“If you take a peek around the corner, you’ll spot March and with it, the daunting realisation that you have already forked out on a pricey gym membership, splurged on trainers before you paid your bills and that January hasn’t been that dry,” explains AJ Odudu, TV presenter and qualified personal trainer and sports nutritionist. “So, if ever there was a time to get a fitness boost, it’s now.
“My tips to get you running don’t begin and end with ‘run’,” continues AJ. “As the dates for the London Marathon come closer it’s important to realise that it isn’t just about pounding the ground and even if you haven’t signed up for a big race, running is still one of the best aerobic exercises for physical conditioning of your heart and lungs. It’s also a great way to relieve stress, tone your entire body, lose weight and quite simply, it’s convenient.So grab your running shoes as I give you my top five tips.”
“The first hurdle to confront is motivation, which, unsurprisingly, is easier said than done when the street lights are still on. I challenge you to write down some goals. Maybe you’re training for the London Marathon or Great North Run, or maybe you want to shift a few pounds. Or it could be that you want to simply be fitter. Write these goals down and stick them up on your mirror or somewhere you look often, as a daily reminder. On a more immediate note, try keeping your fit kit by the door before you hit the sack as quite often it’s the thought of exercising that puts us off.

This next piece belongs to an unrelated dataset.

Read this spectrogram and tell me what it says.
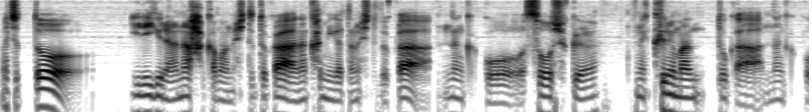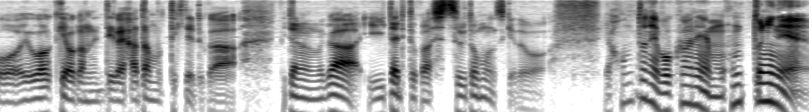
まあちょっとイレギュラーな袴の人とか、な髪型の人とか、なんかこう、装飾、車とか、なんかこう、わけわかんないでかい旗持ってきたりとか、みたいなのがいたりとかすると思うんですけど、いや、ほんとね、僕はね、もう本当にね、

Tight hamstrings? Sore back? Stiff hips? Loosen up! You don’t have to be a bendy yoga bunny, but your flexibility is important when it comes to running. During your runs, your flexibility enables your joints to move through their full range of motion, helping your muscles work more effectively and therefore boosting your performance whilst reducing your risk of injury. Quad, cobra and standing lunge stretches will improve your flexibility greatly and if you can make it to a yoga or pilates class weekly, even better.”

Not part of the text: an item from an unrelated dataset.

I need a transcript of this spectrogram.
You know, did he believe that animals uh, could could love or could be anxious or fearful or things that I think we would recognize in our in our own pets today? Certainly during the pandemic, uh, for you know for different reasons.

“Naturally, when we fatigue our running form weakens. We curl up our shoulders, hunch our backs, our arms tend to flap by our sides and our breathing pattern becomes irregular. Weakening our technique means our performance suffers whilst putting us at risk of injury. However, improving our stamina reduces all of those side effects, enabling us to run for longer before fatigue kicks in. Try combining strength training with cardio whilst reducing your rest times in between workout sets, in order to boost your endurance.”
“As great as running is, it is a high-impact workout, and highimpact exercises aren’t always kind to our joints. Luckily, strength training will increase the ability of your bones, ligaments, tendons and muscles to withstand the high impact of running. Weight training dramatically increases the strength of your muscles when done so safely and even adding small amounts of resistance to your workouts with a resistance band will strengthen your muscles.”

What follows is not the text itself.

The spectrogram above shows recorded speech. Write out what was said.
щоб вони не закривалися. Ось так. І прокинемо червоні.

“When running, muscle strength in your hips and glutes are really important for stabilisation and your core strength is important for your posture. So, the stronger and more stable you are in these areas, the better your running form and performance. Try push ups with your feet on a medicine ball, a one-legged squat reach, single leg dead lifts and raising one leg off the ground when planking.”